Sources of Hospital Funds

Hospital funds can be broken up into two main categories: private funds and government funds. The private funds account for 41.7% ($215 billion) of total hospital care expenditures, which are at $515.9 billion. Private funds can be broken up into three categories: out-of-pocket, private insurance, and other. The out-of-pocket expenses are those paid by the individual consumers and these expenses only account for 3.2% ($16.3 billion) of total hospital care expenditures. This is backwards in the sense that individual consumers are the most price-sensitive but yet they have the least control of the market. The counterpart of private funds is government funds and they account for 58.3% ($300.8 billion) of total hospital care expenditures. The government funds can be divided into federal funds and state and local funds with the federal funds accounting for the majority of the government funds.

Talking about how much is paid for health care almost always leads to a discussion about the cost shifting behavior of hospitals. Cost shifting is when prices increase because of the low reimbursement rates under the Medicare and Medicaid programs.

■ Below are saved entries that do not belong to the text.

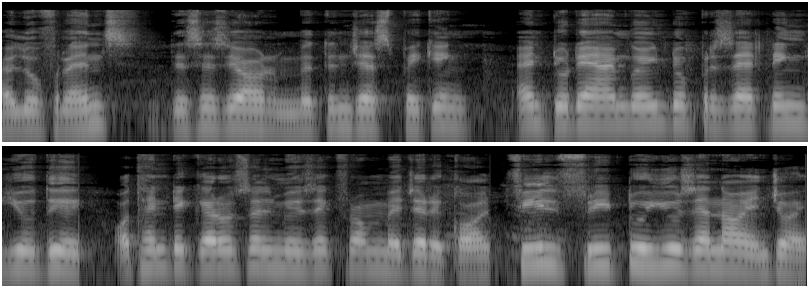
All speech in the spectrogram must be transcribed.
Hello friends, this is your Mrityunjay speaking and today I am going to presenting you the authentic carousel music from Major Record. Feel free to use and now enjoy.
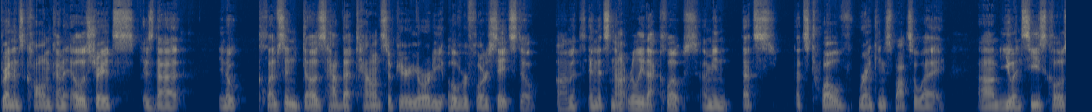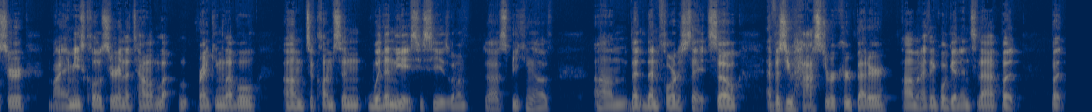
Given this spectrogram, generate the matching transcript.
Brendan's column kind of illustrates is that you know, Clemson does have that talent superiority over Florida State still. Um, it's and it's not really that close. I mean, that's that's 12 ranking spots away. Um, UNC's closer, Miami's closer in the talent le- ranking level um, to Clemson within the ACC is what I'm uh, speaking of um, than, than Florida State. So FSU has to recruit better, um, and I think we'll get into that. But but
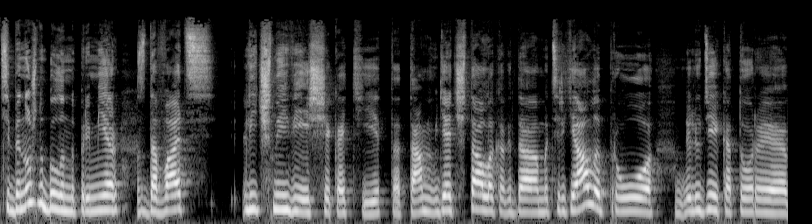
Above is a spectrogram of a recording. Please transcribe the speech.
тебе нужно было, например, сдавать личные вещи какие-то. Там я читала, когда материалы про людей, которые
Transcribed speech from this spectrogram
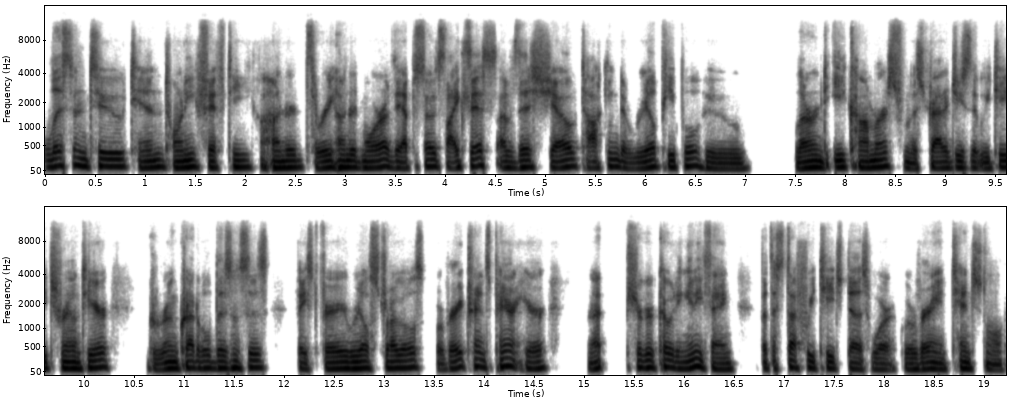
listen to 10, 20, 50, 100, 300 more of the episodes like this of this show, talking to real people who learned e commerce from the strategies that we teach around here, grew incredible businesses, faced very real struggles. We're very transparent here. We're not sugarcoating anything, but the stuff we teach does work. We're very intentional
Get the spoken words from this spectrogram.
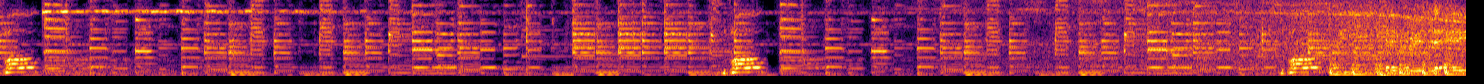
Smoke. Smoke. Smoke weed every day.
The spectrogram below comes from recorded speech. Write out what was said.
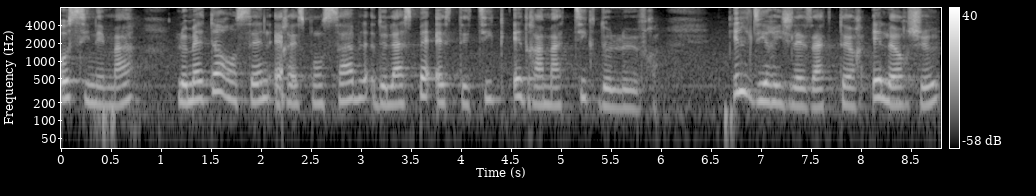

While this is not proven at all, people still think that it happens and that it is the cause of the increasing health care costs. Unfortunately this theory does not make complete sense because raising private prices in response to public price cuts would in fact produce lower profits for hospitals. This is because the demand for the services offered would fall just as the prices for those services would increase.


1. What are the four different types of care that were discussed?

A: Primary, secondary, tertiary, and quaternary.

2. What is the primary barrier to entry for new hospitals?

A: Learning by doing seems to be the only significant cost structure basis for barriers to entry.

3. Have the number of hospitals increased over the past 2 years of decreased?

A: Decreased by 1,200 hospitals.

4. How are hospitals grouped into different categories?

A: Hospitals are put into groups according to who owns them, the types of services they offer, and the length of stay each hospital provides to their patients.

5. Summarize the findings of the SUNY Downstate Medical Center in their Hospital Report.

A: When looking at the 100 largest cities and their suburbs, the number of hospitals, regardless of their ownership type, is found to be decreasing steadily. The number of hospitals in the city is decreasing almost twice as much as the number of hospitals in the suburban setting.

Works Cited:

Centers for Medicare and Medicaid Services. 2 Apr. 2007. <>

Hospital Report. Aug. 2005. SUNY Downstate Medical Center. 2 Apr. 2007.

Neun, Stephen P. and Rexford E. Santerre. Health Economics: Theories, Insights, and Industry Studies. Thomson South-Western, 2007. 380-426.